Some people were suggesting that because this lockdown went on so long that the Croke Park authorities may decide to re-jig the fixtures and play the club season first. That way there would have been a better chance of crowds being allowed in to the county games later in the year. However this is highly unlikely and it could be late summer or even Autumn before we see any action on the club front.

Rasharkin honour award-winners

St Mary’s GAC, Rasharkin have honoured their 2020 award-winners, but they have had to make do without the acclaim of the traditional live audience.

The club handed over the prizes at a socially distanced outdoor presentation at Dreen, showcasing the winners via their social media account and through the local media.

Chairperson Thomas Doherty said it was important the club made time to pay tribute to the efforts of all its members under difficult circumstances.

“The 2020 season will be remembered for a very long time as the season that nearly didn’t happen,” he said.

“We began the year with much optimism across all three codes before the season was curtailed in March.

“The summer months brought championship activity back to our pitches, and coaches all worked hard to ensure the safety of our players and members of all ages.

“We could not have a formal awards ceremony this year, but as a club, we felt it was important to mark the efforts and performances of our teams, players and volunteers over the season.”

Karol Doherty receives the Dan Doherty Trophy for Clubperson of the Year.

Karol Doherty picked up the Dan Doherty Trophy for Clubperson of the Year after excelling in his many different commitments throughout the life of the club.

U14 coaches Christina Smyth, Amy McMullan and Fiona Mooney accept the McKillop Shield for Juvenile Team of the Year on behalf of the U14 camógs.

After being narrowly defeated in the county final, the U14 camogie team picked up the McKillop Shield for Juvenile Team of the Year.

Conor Hasson

Seasoned campaigner Conor Hasson received the Gerry Dalrymple Trophy for Footballer of the Year, while the energetic Colm Kennedy was awarded the Christy Hardy Trophy for the Most Improved Footballer.

Colum Kennedy

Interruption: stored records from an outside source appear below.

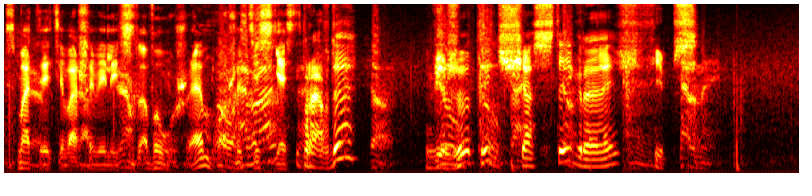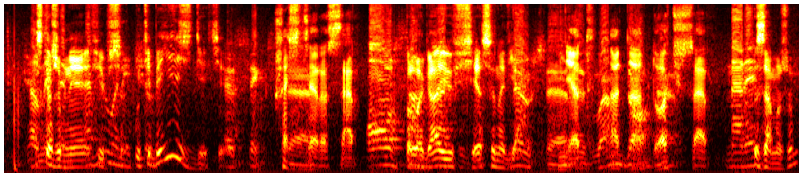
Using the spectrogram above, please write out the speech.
Смотрите, Ваше Величество, вы уже можете съесть. Правда? Вижу, ты часто играешь, Фипс. Скажи мне, Фипс, у тебя есть дети? Шестеро, сэр. Полагаю, все сыновья. Нет, одна дочь, сэр. Замужем?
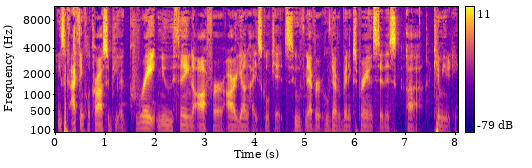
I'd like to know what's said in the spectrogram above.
He's like, I think lacrosse would be a great new thing to offer our young high school kids who've never who've never been experienced to this uh, community.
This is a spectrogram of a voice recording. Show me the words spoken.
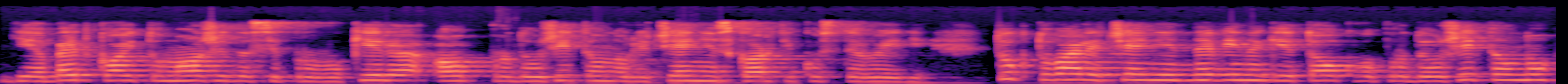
диабет, който може да се провокира от продължително лечение с кортикостероиди. Тук това лечение не винаги е толкова продължително,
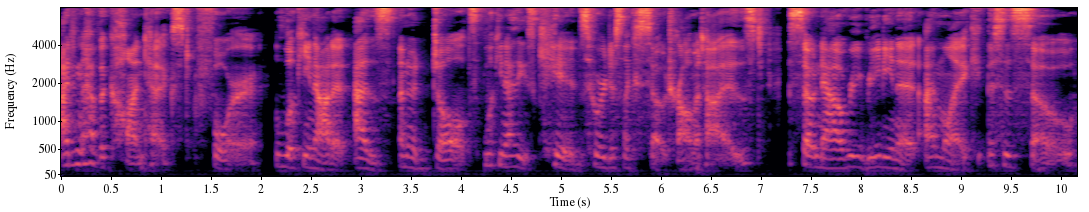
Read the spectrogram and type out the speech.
I didn't have the context for looking at it as an adult, looking at these kids who are just like so traumatized. So now rereading it, I'm like, this is so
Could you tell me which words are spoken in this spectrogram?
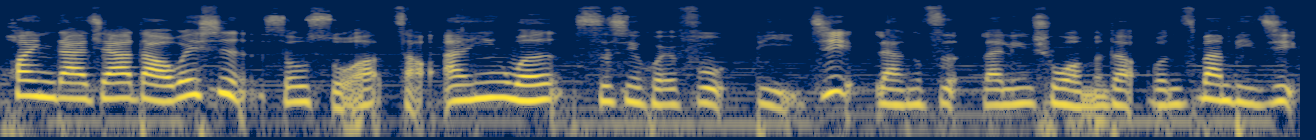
欢迎大家到微信搜索“早安英文”，私信回复“笔记”两个字来领取我们的文字版笔记。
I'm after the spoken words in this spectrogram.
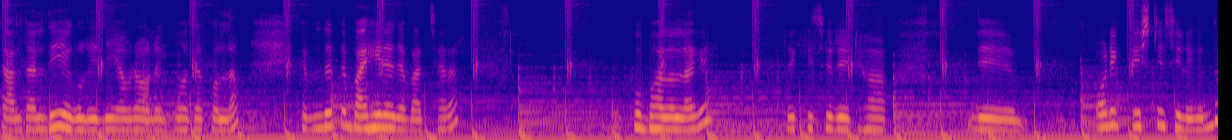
চাল ডাল দিয়ে, এগুলি নিয়ে আমরা অনেক মজা করলাম। এমনিতে বাহিরে যে বাচ্চারা। খুব ভালো লাগে। তো খিচুড়িটা অনেক টেস্টি ছিল কিন্তু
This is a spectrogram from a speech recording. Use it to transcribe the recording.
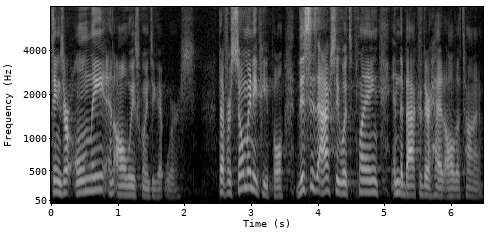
things are only and always going to get worse. That for so many people, this is actually what's playing in the back of their head all the time.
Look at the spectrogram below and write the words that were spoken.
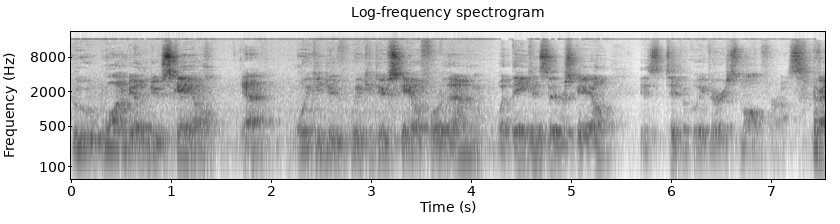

Conor McKeever’s work leading the line during the hurlers’ run to the junior championship final saw him take the Eugene Gribben Trophy for Hurler of the Year, while Fergus Quigg picked up the McMullan Cup for Most Improved Hurler.

Conor McKeever
Fergus Twigg

Aoife McFerran capped a fine season for the senior camogie team by clinching the Ciara McLaughlin Trophy for Camóg of the Year, while Niamh Mooney and Eimhéar Hardy shared the Most Improved Camóg award.

Aofie McFerran
Niamh Mooney and Eimear Hardy

Antrim have seven on the Joe McDonagh team of the year

Antrim have seven players on the Joe McDonagh All Stars team which has just been announced

The Saffrons had a great year in the competition and can be happy with seven positions, but there were a couple more who could definitely have made it.

Kerry, the team Antrim beat in the final, and in the round robin stages,  have five on the team, Carlow, who drew with Antrim in Dr Cullen Park, have two while Westmeath have one.

Three of the six defenders are Antrim men Matthew Donnelly, Stephen Rooney and Gerard Walsh Keelan Molloy gets one of the two midfield positions, while Niall McKenna, Ciaran Clarke and Antrim team captain Conor McCann claim three of the six forwards positions.

There is a special honour for McCann as he is named as Player of the Year, a richly deserve honour after an incredible season which saw him score 4-20 from play during the campaign.

The players will be honoured as part of the GAA/GPA 2020 Joe McDonagh Team of the Year awards, which will be featured on RTÉ 2fm’s Game On programme this Wednesday evening from 6pm.

Team of the Year

1: Brian Tracey (Carlow)

2: Tomás O’Connor (Kerry)

3: Matthew Donnelly (Antrim)

4: Stephen Rooney (Antrim)

5: Jason Diggins (Kerry)

6: Aonghus Clarke (Westmeath)

7: Gerard Walsh (Antrim)

8: Shane Nolan (Kerry)

9: Keelan Molloy (Antrim)

10: Niall McKenna (Antrim)

11: Shane Conway (Kerry)

12: Daniel Collins (Kerry)

13: Chris Nolan (Carlow)

14: Conor McCann (Antrim)

15: Ciaran Clarke (Antrim)